[Work instruction]
Word for word, set down the records and skip each picture.

[Stored dataset items]
******************************
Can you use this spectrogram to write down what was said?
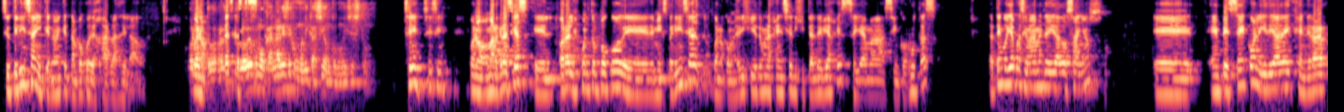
se utilizan y que no hay que tampoco dejarlas de lado. Correcto, bueno, correcto. Lo veo como canales de comunicación, como dices tú. Sí, sí, sí. Bueno, Omar, gracias. ahora les cuento un poco de, mi experiencia. Bueno, como les dije, yo tengo una agencia digital de viajes, se llama Cinco Rutas. La tengo ya aproximadamente ya dos años. Eh, empecé con la idea de generar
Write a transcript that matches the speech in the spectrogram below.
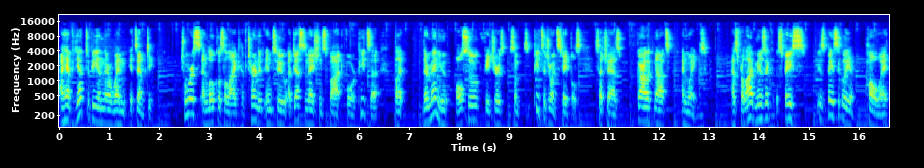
I have yet to be in there when it's empty. Tourists and locals alike have turned it into a destination spot for pizza, but their menu also features some pizza joint staples, such as garlic knots and wings. As for live music, the space is basically a hallway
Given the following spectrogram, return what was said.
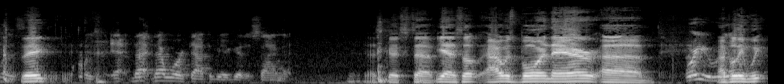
was, it was yeah, that, that worked out to be a good assignment. That's good stuff. Yeah, so I was born there. Uh, Were you? Really? I believe we.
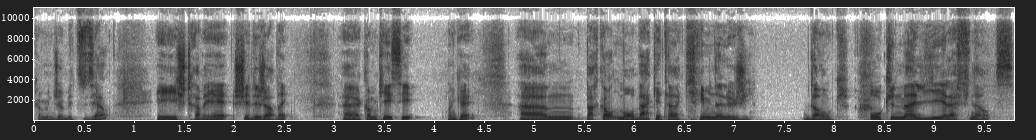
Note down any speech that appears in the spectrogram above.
comme une job étudiante. Et je travaillais chez Desjardins euh, comme caissier. OK? Euh, par contre, mon bac était en criminologie. Donc, aucunement lié à la finance.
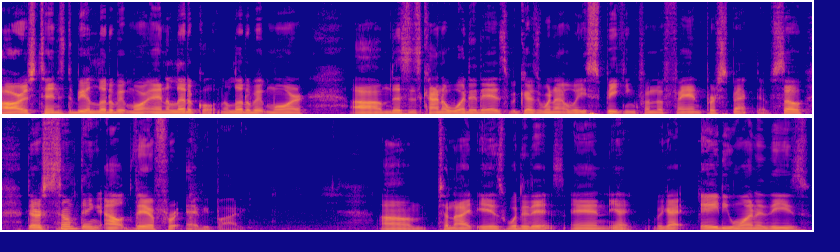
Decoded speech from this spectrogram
Ours tends to be a little bit more analytical and a little bit more. Um, this is kind of what it is because we're not really speaking from the fan perspective. So there's something out there for everybody. Um, tonight is what it is, and yeah, we got 81 of these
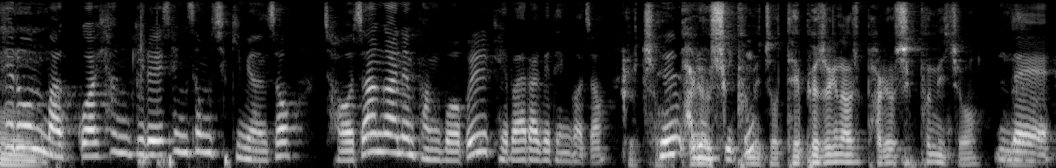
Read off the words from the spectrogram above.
새로운 음. 맛과 향기를 생성시키면서 저장하는 방법을 개발하게 된 거죠. 그렇죠. 그 발효식품이죠. 대표적인 아주 발효식품이죠. 네.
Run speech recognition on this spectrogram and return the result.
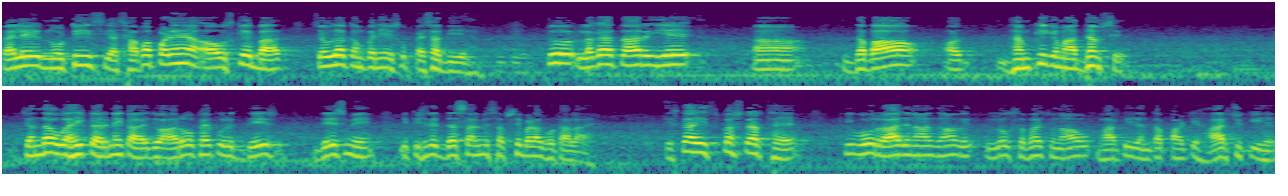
पहले नोटिस या छापा पड़े हैं और उसके बाद चौदह कंपनी इसको पैसा दिए हैं। तो लगातार ये दबाव और धमकी के माध्यम से चंदा उगाही करने का जो आरोप है पूरे देश देश में ये पिछले दस साल में सबसे बड़ा घोटाला है। इसका स्पष्ट इस अर्थ है कि वो राजनांदगांव लोकसभा चुनाव भारतीय जनता पार्टी हार चुकी है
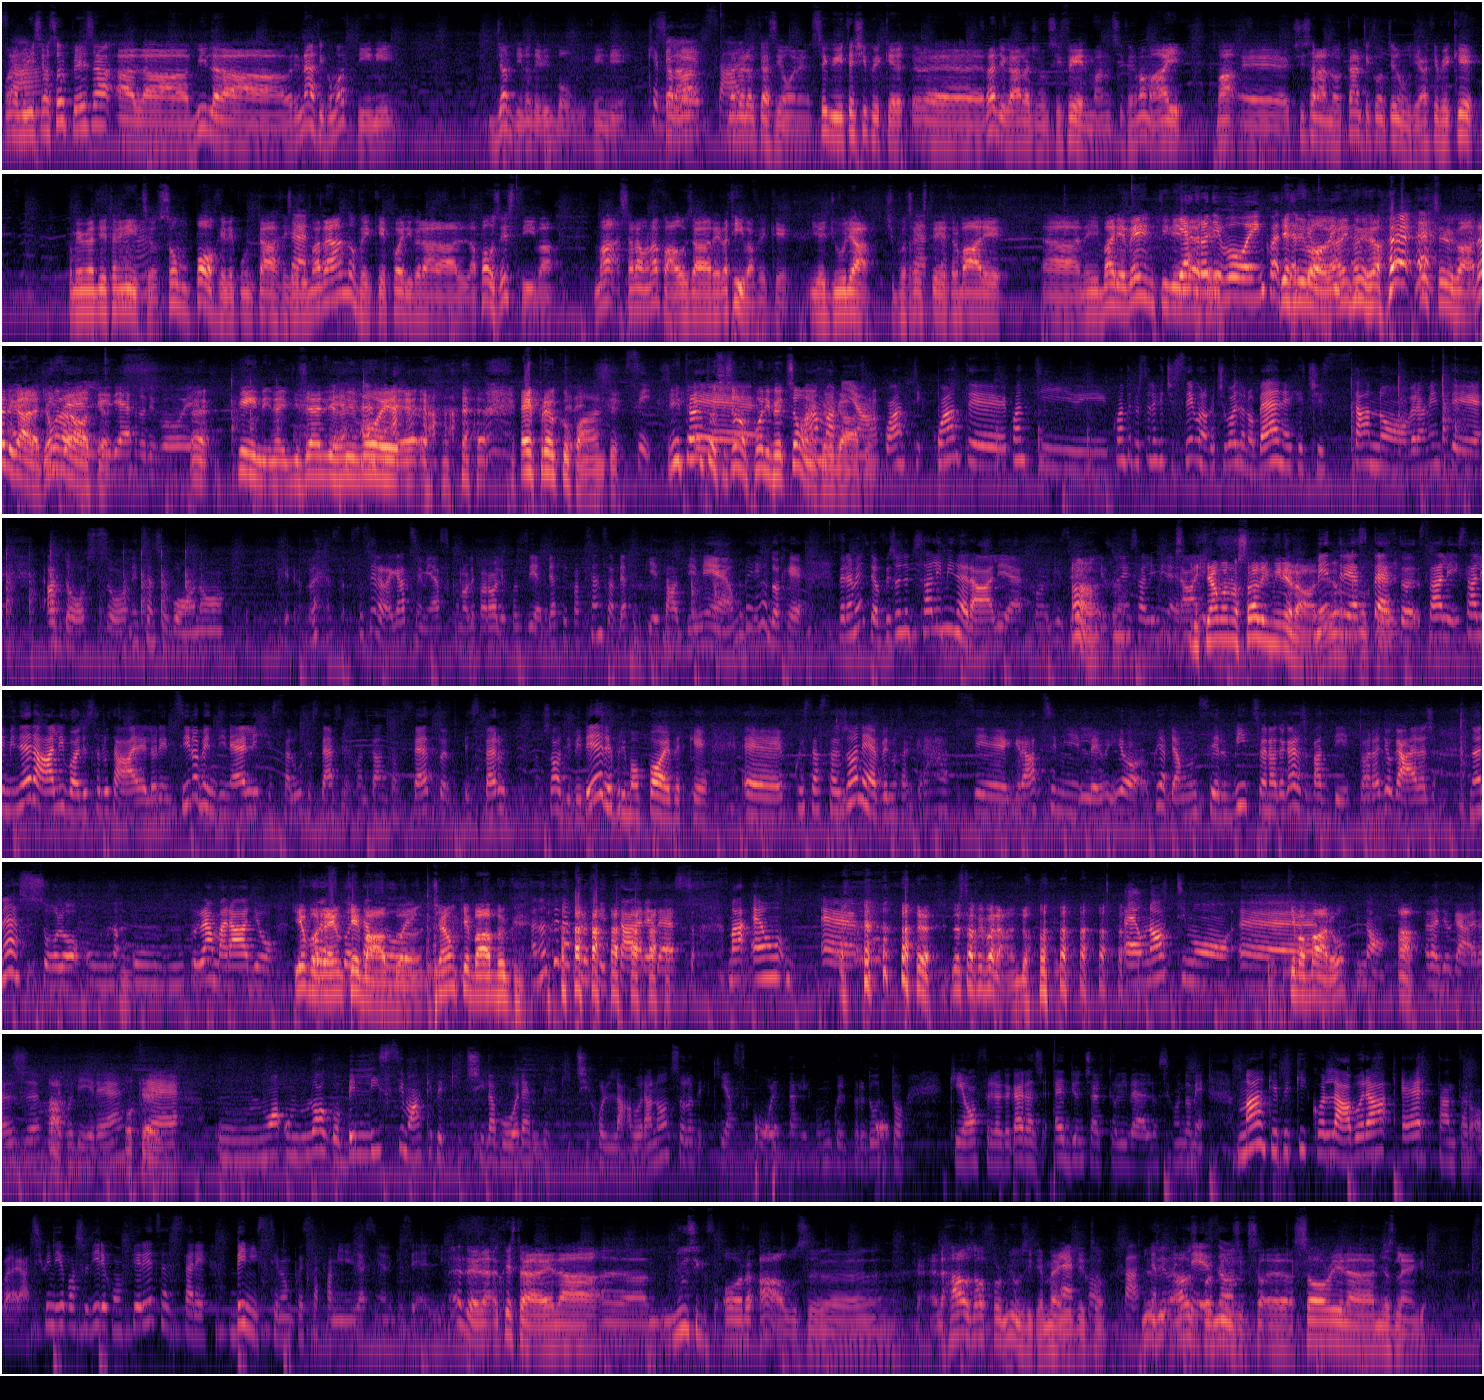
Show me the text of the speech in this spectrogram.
una bellissima sorpresa alla Villa Renatico Martini, Giardino David Bowie. Quindi Che sarà bellezza, una eh. bella occasione. Seguiteci perché eh, Radio Garage non si ferma, non si ferma mai, ma eh, ci saranno tanti contenuti, anche perché come abbiamo detto all'inizio, sono poche le puntate che. Certo. rimarranno perché poi arriverà la, la pausa estiva, ma sarà una pausa relativa perché io e Giulia ci potreste Certo. trovare eh, nei vari eventi Dietro di voi, in qualsiasi dietro di voi, all'improvviso, eh, eccoci qua, Garage, buona Ghiselli rock. dietro di voi. Eh, quindi nei Ghiselli dietro di voi è, è preoccupante. Sì. Intanto Eh, ci sono un po' di persone mamma. Mia, quanti- quante, quanti- quante persone che ci seguono, che ci vogliono bene, che ci stanno veramente addosso, nel senso buono. Che- Stasera ragazzi mi escono le parole così, abbiate pazienza, abbiate pietà di me, è un periodo che veramente ho bisogno di sali minerali, ecco, Ah, ho bisogno di sali minerali. Li chiamano sali minerali. Mentre eh? Aspetto sali, i sali minerali, voglio salutare Lorenzino Bendinelli, che saluto sempre con tanto affetto e, e spero, non so, di vedere prima o poi, perché eh, questa stagione è venuta. Grazie, grazie mille. Io, qui abbiamo un servizio a Radio Garage, va detto, a Radio Garage non è solo un, un- un programma radio. Io vorrei un kebab. C'è un kebab qui. Ma non te ne approfittare adesso, ma è un. È, Lo sta preparando. È un ottimo. Eh, Kebabaro? No, Ah. Radio Garage, volevo Ah, dire. ok. Un, un luogo bellissimo anche per chi ci lavora e per chi ci collabora, non solo per chi ascolta, che comunque il prodotto che offre Radio Garage è di un certo livello, secondo me, ma anche per chi collabora è tanta roba, ragazzi. Quindi io posso dire con fierezza di stare benissimo in questa famiglia, signor Ghiselli. È la- questa è la eh, Music for House, eh, cioè la House of for Music è meglio Ecco, detto. infatti, Music, House for inteso. Music, so- eh, sorry nel mio slang.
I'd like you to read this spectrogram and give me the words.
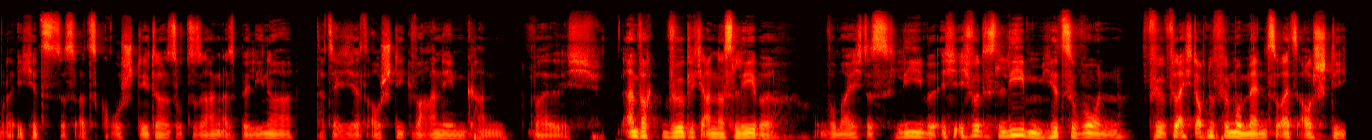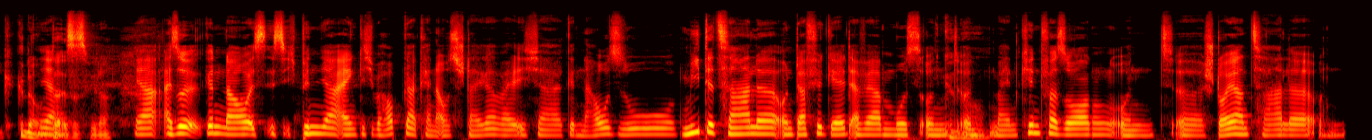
oder ich jetzt das als Großstädter sozusagen als Berliner tatsächlich als Ausstieg wahrnehmen kann, weil ich einfach wirklich anders lebe. Wobei ich das liebe. Ich, ich würde es lieben, hier zu wohnen. Für, vielleicht auch nur für einen Moment, so als Ausstieg. Genau, Ja. da ist es wieder. Ja, also genau, es ist, ich bin ja eigentlich überhaupt gar kein Aussteiger, weil ich ja genauso Miete zahle und dafür Geld erwerben muss und, Genau. und mein Kind versorgen und äh, Steuern zahle und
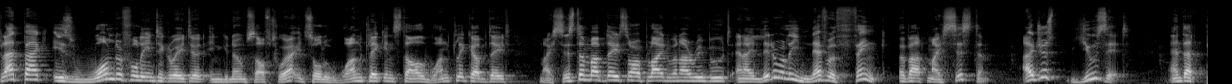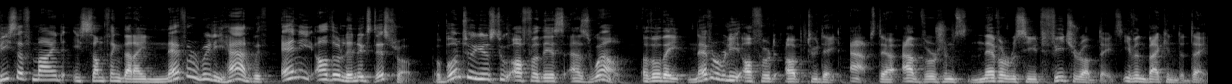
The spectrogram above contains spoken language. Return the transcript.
Flatpak is wonderfully integrated in GNOME software. It's all a one-click install, one-click update. My system updates are applied when I reboot, and I literally never think about my system. I just use it. And that peace of mind is something that I never really had with any other Linux distro. Ubuntu used to offer this as well, although they never really offered up-to-date apps. Their app versions never received feature updates, even back in the day.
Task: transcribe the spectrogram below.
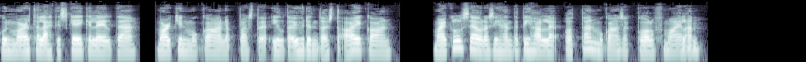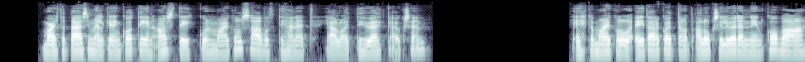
Kun Martha lähti skeikeleiltä, Markin mukaan vasta ilta 11 aikaan, Michael seurasi häntä pihalle ottaen mukaansa golfmailan. Martha pääsi melkein kotiin asti, kun Michael saavutti hänet ja aloitti hyökkäyksen. Ehkä Michael ei tarkoittanut aluksi lyödä niin kovaa,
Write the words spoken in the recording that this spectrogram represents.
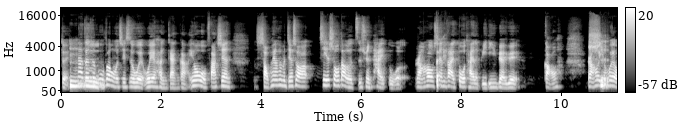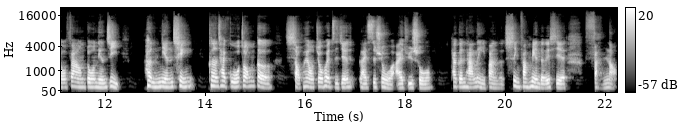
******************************
[Answer to the problem]
Can you use this spectrogram to write down what was said?
se utilizan y que no hay que tampoco dejarlas de lado. Correcto, bueno, correcto. Lo veo como canales de comunicación, como dices tú. Sí, sí, sí. Bueno, Omar, gracias. ahora les cuento un poco de, mi experiencia. Bueno, como les dije, yo tengo una agencia digital de viajes, se llama Cinco Rutas. La tengo ya aproximadamente ya dos años. Eh, empecé con la idea de generar
Write a transcript that matches the speech in the spectrogram below.
I have yet to be in there when it's empty. Tourists and locals alike have turned it into a destination spot for pizza, but their menu also features some pizza joint staples, such as garlic knots and wings. As for live music, the space is basically a hallway
Given the following spectrogram, return what was said.
was, it was yeah, that, that worked out to be a good assignment. That's good stuff. Yeah, so I was born there. Uh, Were you? Really? I believe we.
Note down any speech that appears in the spectrogram above.
comme une job étudiante. Et je travaillais chez Desjardins euh, comme caissier. OK? Euh, par contre, mon bac était en criminologie. Donc, aucunement lié à la finance.
Decoded speech from this spectrogram
Ours tends to be a little bit more analytical and a little bit more. Um, this is kind of what it is because we're not really speaking from the fan perspective. So there's something out there for everybody. Um, tonight is what it is, and yeah, we got 81 of these
Read off the words from the spectrogram above.
새로운 음. 맛과 향기를 생성시키면서 저장하는 방법을 개발하게 된 거죠. 그렇죠. 그 발효식품이죠. 대표적인 아주 발효식품이죠. 네.
Run speech recognition on this spectrogram and return the result.
पहले नोटिस या छापा पड़े हैं और उसके बाद चौदह कंपनी इसको पैसा दिए हैं। तो लगातार ये दबाव और धमकी के माध्यम से चंदा उगाही करने का जो आरोप है पूरे देश देश में ये पिछले दस साल में सबसे बड़ा घोटाला है। इसका स्पष्ट इस अर्थ है कि वो राजनांदगांव लोकसभा चुनाव भारतीय जनता पार्टी हार चुकी है
Show me the text of the speech in this spectrogram.
una bellissima sorpresa alla Villa Renatico Martini, Giardino David Bowie. Quindi Che sarà bellezza, una eh. bella occasione. Seguiteci perché eh, Radio Garage non si ferma, non si ferma mai, ma eh, ci saranno tanti contenuti, anche perché come abbiamo detto all'inizio, sono poche le puntate che. Certo. rimarranno perché poi arriverà la, la pausa estiva, ma sarà una pausa relativa perché io e Giulia ci potreste Certo. trovare eh, nei vari eventi Dietro di voi, in qualsiasi dietro di voi, all'improvviso, eh, eccoci qua, Garage, buona Ghiselli rock. dietro di voi. Eh, quindi nei Ghiselli dietro di voi è, è preoccupante. Sì. Intanto Eh, ci sono un po' di persone mamma. Mia, quanti- quante, quanti- quante persone che ci seguono, che ci vogliono bene, che ci stanno veramente addosso, nel senso buono. Che- Stasera ragazzi mi escono le parole così, abbiate pazienza, abbiate pietà di me, è un periodo che veramente ho bisogno di sali minerali, ecco, Ah, ho bisogno di sali minerali. Li chiamano sali minerali. Mentre eh? Aspetto sali, i sali minerali, voglio salutare Lorenzino Bendinelli, che saluto sempre con tanto affetto e, e spero, non so, di vedere prima o poi, perché eh, questa stagione è venuta. Grazie, grazie mille. Io, qui abbiamo un servizio a Radio Garage, va detto, a Radio Garage non è solo un, un- un programma radio. Io vorrei un kebab. C'è un kebab qui. Ma non te ne approfittare adesso, ma è un. È, Lo sta preparando. È un ottimo. Eh, Kebabaro? No, Ah. Radio Garage, volevo Ah, dire. ok. Un, un luogo bellissimo anche per chi ci lavora e per chi ci collabora, non solo per chi ascolta, che comunque il prodotto che offre Radio Garage è di un certo livello, secondo me, ma anche per chi collabora è tanta roba, ragazzi. Quindi io posso dire con fierezza di stare benissimo in questa famiglia, signor Ghiselli. È la- questa è la eh, Music for House, eh, cioè la House of for Music è meglio Ecco, detto. infatti, Music, House for inteso. Music, so- eh, sorry nel mio slang.
I'd like you to read this spectrogram and give me the words.
oder ich jetzt das als Großstädter sozusagen als Berliner tatsächlich als Ausstieg wahrnehmen kann, weil ich einfach wirklich anders lebe. Wobei ich das liebe. Ich, ich würde es lieben, hier zu wohnen. Für, vielleicht auch nur für einen Moment, so als Ausstieg. Genau, Ja. da ist es wieder. Ja, also genau, es ist, ich bin ja eigentlich überhaupt gar kein Aussteiger, weil ich ja genauso Miete zahle und dafür Geld erwerben muss und, Genau. und mein Kind versorgen und äh, Steuern zahle und
The spectrogram above contains spoken language. Return the transcript.
Flatpak is wonderfully integrated in GNOME software. It's all a one-click install, one-click update. My system updates are applied when I reboot, and I literally never think about my system. I just use it. And that peace of mind is something that I never really had with any other Linux distro. Ubuntu used to offer this as well, although they never really offered up-to-date apps. Their app versions never received feature updates, even back in the day.
Task: transcribe the spectrogram below.
Kun Martha lähti skeikeleiltä, Markin mukaan vasta ilta 11 aikaan, Michael seurasi häntä pihalle ottaen mukaansa golfmailan. Martha pääsi melkein kotiin asti, kun Michael saavutti hänet ja aloitti hyökkäyksen. Ehkä Michael ei tarkoittanut aluksi lyödä niin kovaa,
Write the words spoken in the recording that this spectrogram represents.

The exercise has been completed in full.